#### What is being asked
Starting at the line that contains "May I have the", reproduce only the lines through the end of the data, exactly, including both the first and the last; skip the pictures.

Stored dataset items

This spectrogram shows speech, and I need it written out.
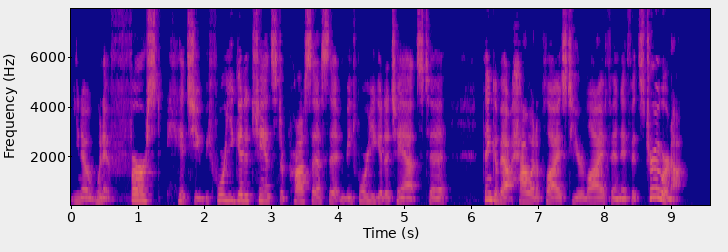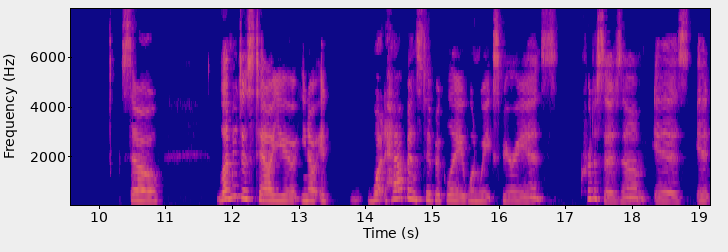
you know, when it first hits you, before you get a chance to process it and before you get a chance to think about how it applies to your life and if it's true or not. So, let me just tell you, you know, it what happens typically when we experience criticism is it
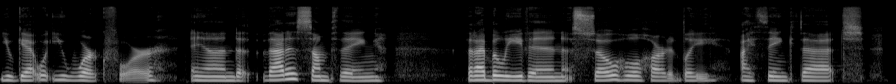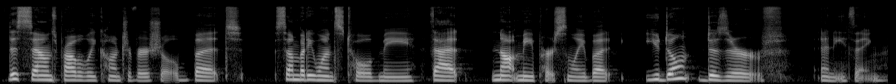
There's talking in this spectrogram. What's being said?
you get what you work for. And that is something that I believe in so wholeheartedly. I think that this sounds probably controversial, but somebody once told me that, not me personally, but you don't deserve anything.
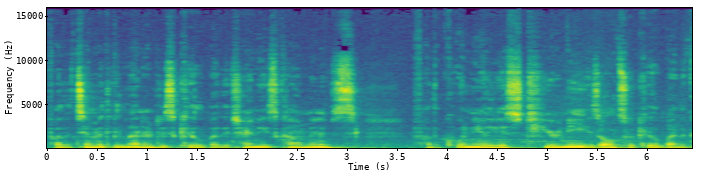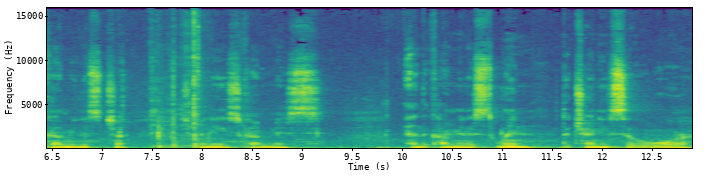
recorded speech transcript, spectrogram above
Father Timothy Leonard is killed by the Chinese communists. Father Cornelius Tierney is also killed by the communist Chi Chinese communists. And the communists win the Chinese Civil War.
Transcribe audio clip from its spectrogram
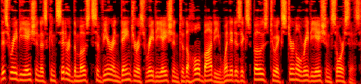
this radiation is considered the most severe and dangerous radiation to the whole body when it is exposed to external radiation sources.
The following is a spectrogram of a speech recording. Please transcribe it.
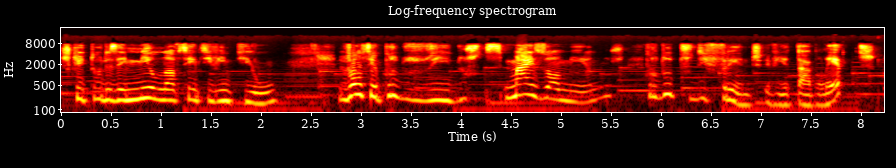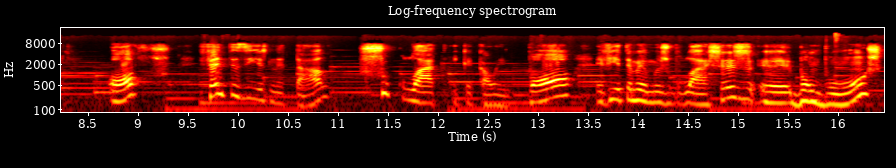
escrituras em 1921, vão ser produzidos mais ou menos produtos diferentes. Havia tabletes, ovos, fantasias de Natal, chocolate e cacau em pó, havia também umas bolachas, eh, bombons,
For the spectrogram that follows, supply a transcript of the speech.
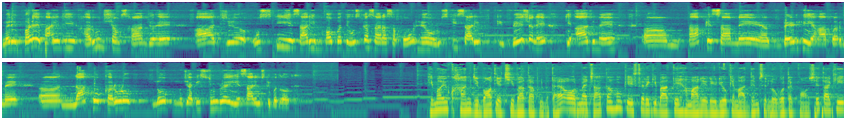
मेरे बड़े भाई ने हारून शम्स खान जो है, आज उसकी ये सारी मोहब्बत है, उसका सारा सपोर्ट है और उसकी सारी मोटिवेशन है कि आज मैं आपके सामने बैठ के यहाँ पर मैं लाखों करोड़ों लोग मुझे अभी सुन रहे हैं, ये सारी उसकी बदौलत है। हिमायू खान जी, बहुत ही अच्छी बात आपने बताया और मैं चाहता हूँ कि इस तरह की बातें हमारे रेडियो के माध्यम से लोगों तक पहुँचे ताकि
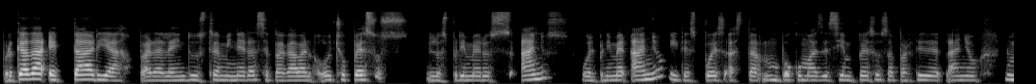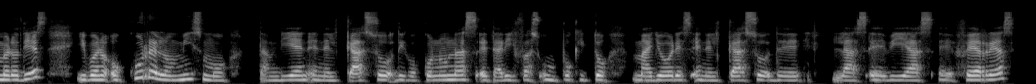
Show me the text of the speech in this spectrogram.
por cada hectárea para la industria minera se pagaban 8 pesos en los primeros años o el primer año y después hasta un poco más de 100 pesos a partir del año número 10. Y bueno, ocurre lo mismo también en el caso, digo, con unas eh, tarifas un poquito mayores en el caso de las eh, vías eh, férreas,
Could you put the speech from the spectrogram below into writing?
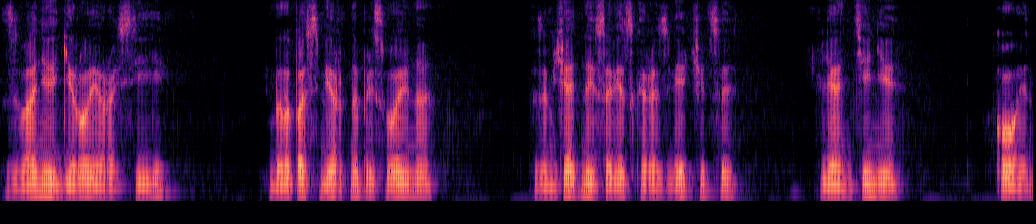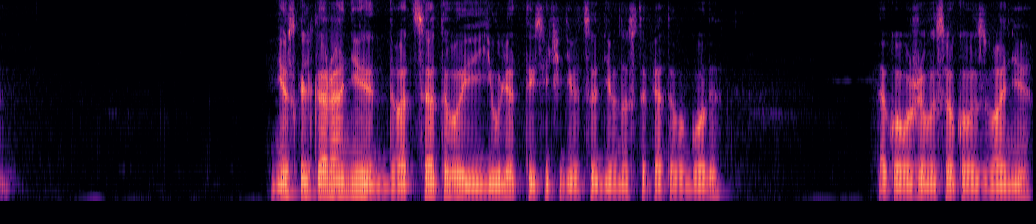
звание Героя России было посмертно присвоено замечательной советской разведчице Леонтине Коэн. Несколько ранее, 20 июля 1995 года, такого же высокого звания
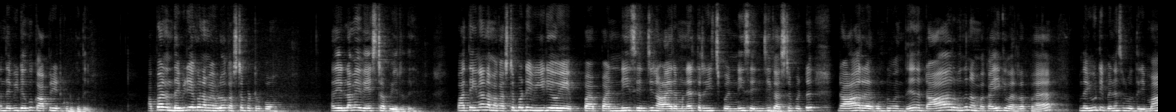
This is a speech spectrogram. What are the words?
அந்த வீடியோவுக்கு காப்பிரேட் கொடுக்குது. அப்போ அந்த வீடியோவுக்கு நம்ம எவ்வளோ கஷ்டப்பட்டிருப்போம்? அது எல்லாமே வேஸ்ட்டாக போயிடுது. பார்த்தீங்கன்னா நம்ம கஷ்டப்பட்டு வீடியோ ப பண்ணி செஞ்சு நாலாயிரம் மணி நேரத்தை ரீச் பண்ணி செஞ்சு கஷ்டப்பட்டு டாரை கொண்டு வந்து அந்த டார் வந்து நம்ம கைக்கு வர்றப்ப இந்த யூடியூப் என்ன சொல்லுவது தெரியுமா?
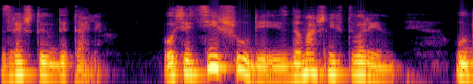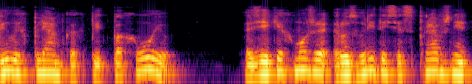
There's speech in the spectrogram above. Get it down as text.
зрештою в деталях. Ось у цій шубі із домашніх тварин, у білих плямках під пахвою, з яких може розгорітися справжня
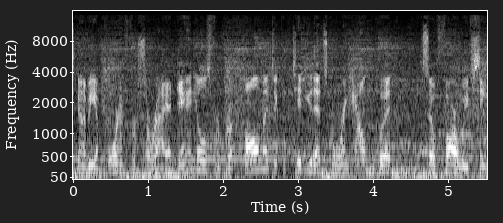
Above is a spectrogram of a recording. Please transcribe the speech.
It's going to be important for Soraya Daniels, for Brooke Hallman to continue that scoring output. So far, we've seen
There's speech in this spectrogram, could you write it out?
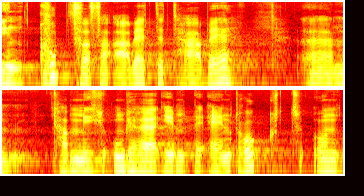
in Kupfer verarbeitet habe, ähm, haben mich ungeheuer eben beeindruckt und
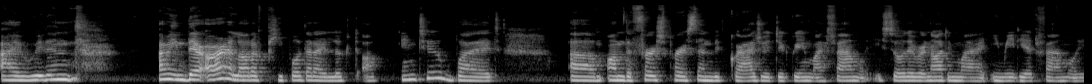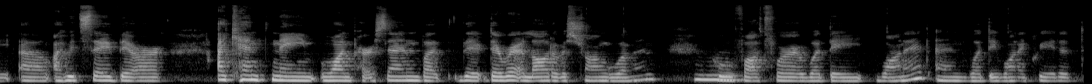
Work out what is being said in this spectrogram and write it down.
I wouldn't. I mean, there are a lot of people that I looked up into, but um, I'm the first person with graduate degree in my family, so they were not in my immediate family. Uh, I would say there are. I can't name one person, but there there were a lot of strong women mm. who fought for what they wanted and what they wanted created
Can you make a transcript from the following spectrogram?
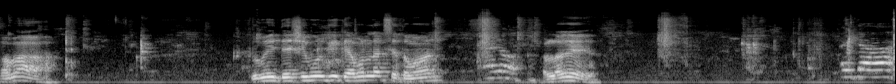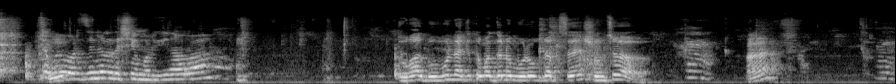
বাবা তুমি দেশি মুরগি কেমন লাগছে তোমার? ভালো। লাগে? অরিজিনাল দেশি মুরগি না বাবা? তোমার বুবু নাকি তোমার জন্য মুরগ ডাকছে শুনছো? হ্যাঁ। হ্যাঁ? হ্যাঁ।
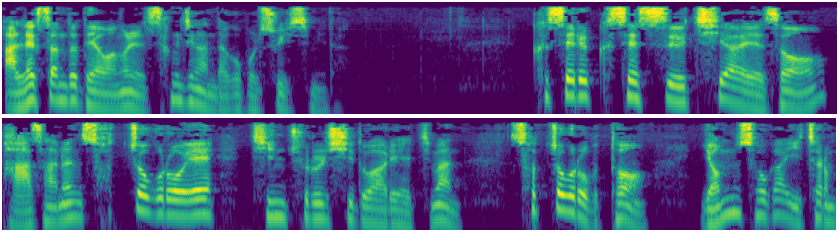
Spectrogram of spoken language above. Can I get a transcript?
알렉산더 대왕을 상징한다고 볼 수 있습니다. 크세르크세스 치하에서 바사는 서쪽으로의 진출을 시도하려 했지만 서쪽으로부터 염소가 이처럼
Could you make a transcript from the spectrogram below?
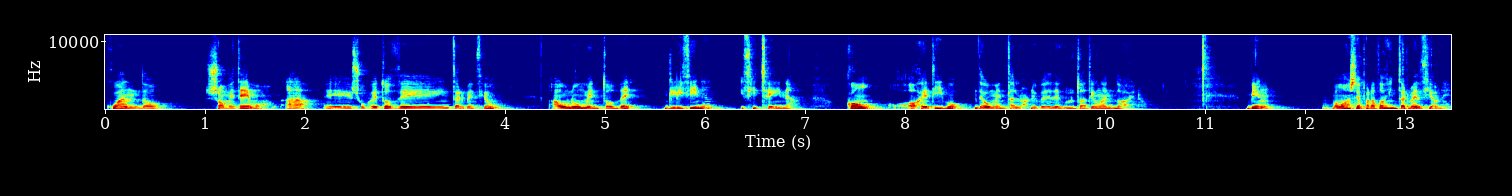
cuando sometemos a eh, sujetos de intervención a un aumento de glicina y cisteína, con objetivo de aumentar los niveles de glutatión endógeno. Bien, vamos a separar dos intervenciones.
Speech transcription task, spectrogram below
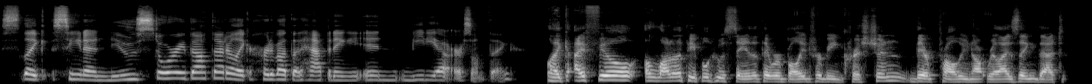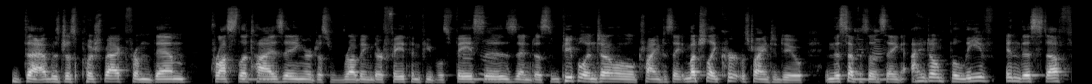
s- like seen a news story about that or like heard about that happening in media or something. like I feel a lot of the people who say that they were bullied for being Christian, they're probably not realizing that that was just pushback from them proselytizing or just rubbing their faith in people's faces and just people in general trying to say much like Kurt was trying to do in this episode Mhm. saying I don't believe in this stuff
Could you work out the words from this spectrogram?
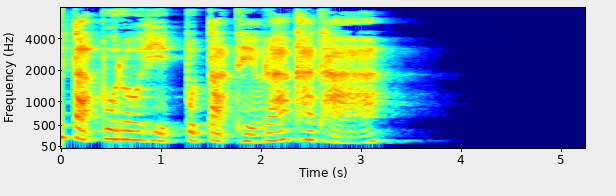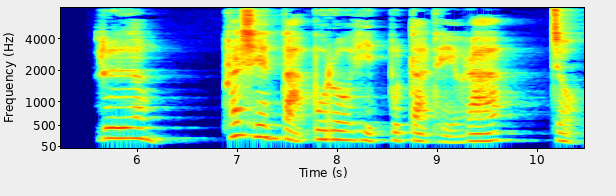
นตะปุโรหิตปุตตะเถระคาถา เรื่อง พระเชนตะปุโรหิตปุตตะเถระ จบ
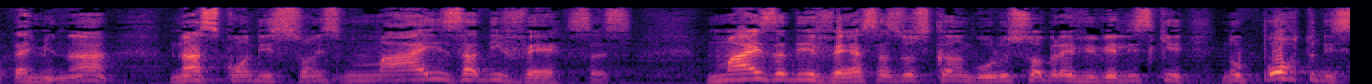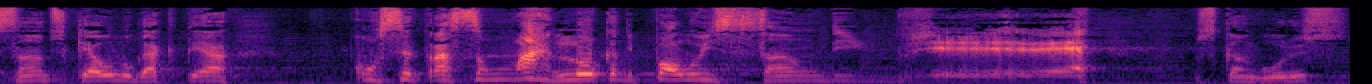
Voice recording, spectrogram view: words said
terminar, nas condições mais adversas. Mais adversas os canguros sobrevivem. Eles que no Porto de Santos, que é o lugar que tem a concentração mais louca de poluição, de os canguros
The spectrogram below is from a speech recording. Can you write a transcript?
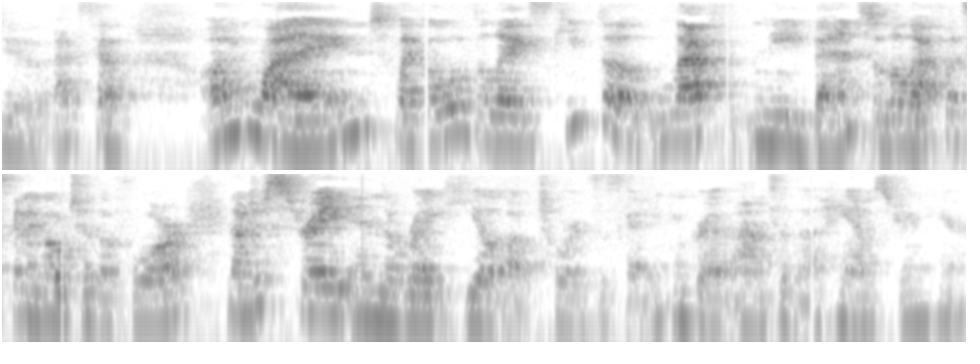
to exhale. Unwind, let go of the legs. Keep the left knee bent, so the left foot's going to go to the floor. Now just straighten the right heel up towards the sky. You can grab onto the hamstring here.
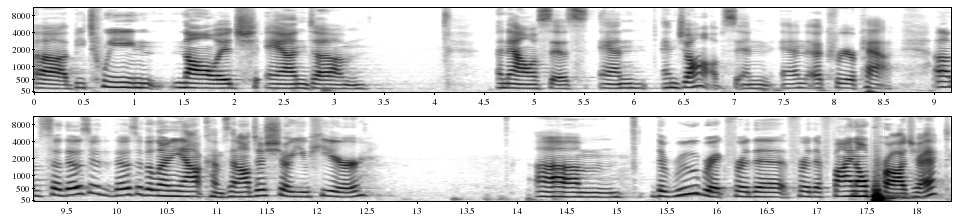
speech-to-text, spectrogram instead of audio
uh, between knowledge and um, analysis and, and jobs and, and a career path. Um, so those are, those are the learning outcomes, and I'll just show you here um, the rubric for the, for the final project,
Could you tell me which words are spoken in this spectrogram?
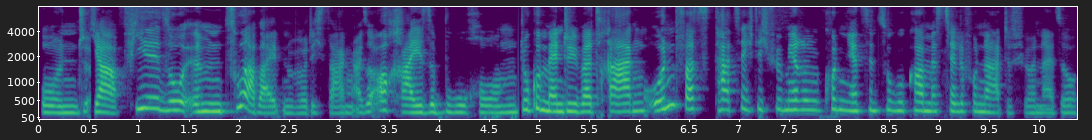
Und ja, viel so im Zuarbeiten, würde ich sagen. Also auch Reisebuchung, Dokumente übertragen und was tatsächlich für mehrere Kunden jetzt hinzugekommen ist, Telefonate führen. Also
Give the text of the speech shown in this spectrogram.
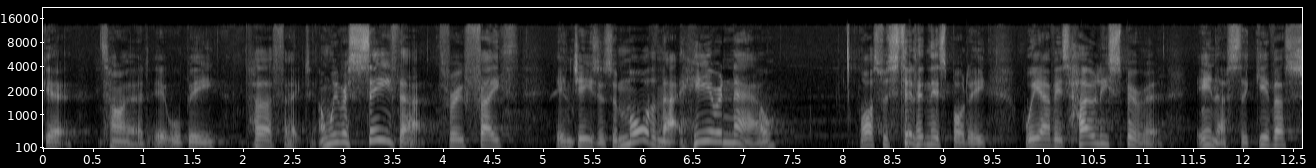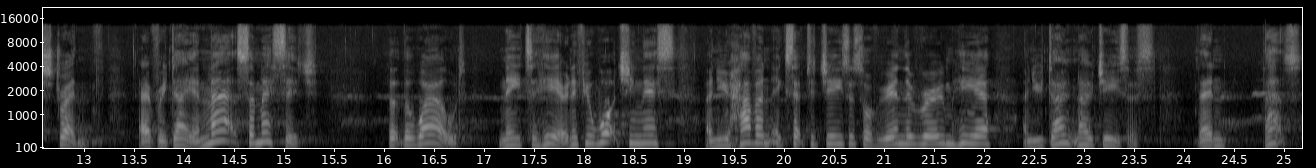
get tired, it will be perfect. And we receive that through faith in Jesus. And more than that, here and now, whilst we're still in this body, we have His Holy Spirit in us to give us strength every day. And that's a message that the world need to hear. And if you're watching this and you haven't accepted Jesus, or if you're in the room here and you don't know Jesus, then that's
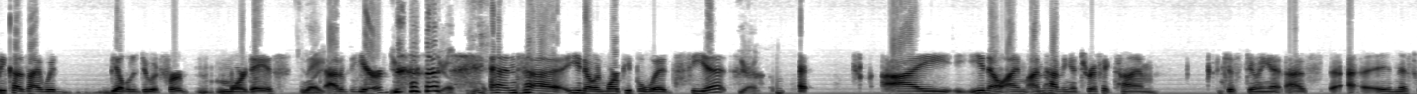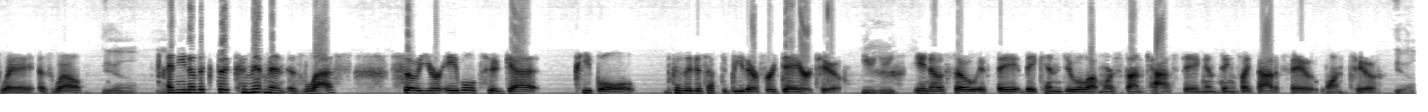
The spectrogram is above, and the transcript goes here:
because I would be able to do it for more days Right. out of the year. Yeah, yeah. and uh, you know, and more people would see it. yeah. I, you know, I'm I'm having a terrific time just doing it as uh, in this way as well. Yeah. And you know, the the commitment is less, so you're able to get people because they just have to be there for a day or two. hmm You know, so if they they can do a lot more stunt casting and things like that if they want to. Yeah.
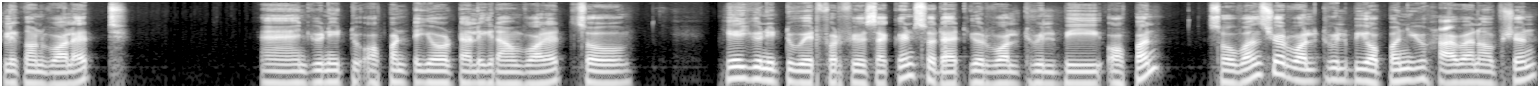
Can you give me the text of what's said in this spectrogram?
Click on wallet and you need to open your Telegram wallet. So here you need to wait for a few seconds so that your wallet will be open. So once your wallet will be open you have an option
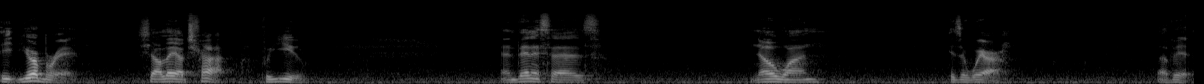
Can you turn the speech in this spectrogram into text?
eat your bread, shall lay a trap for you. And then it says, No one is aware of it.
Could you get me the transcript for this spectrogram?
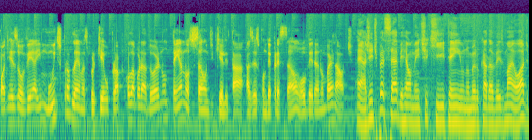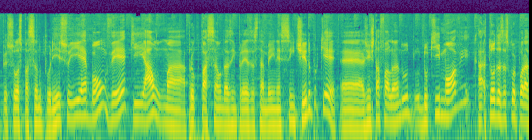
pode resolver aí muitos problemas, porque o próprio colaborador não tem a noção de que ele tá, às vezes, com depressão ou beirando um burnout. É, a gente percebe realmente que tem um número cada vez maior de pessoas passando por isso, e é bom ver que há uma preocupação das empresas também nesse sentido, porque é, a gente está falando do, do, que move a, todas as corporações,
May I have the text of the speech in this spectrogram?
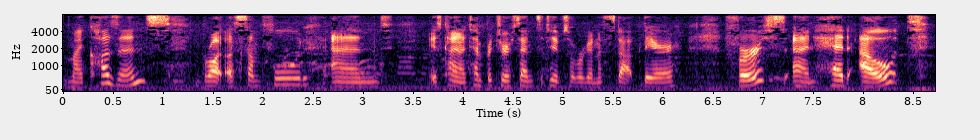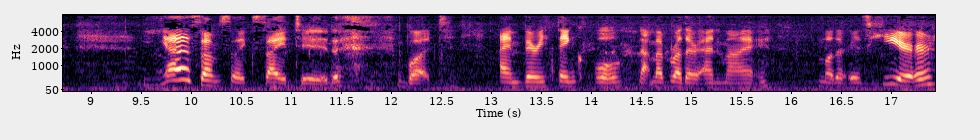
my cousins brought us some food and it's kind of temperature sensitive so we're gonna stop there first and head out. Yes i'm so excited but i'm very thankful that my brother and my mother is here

#### Task result
May I have the text of the speech in this spectrogram?
my cousins brought us some food and it's kind of temperature sensitive so we're gonna stop there first and head out. Yes i'm so excited but i'm very thankful that my brother and my mother is here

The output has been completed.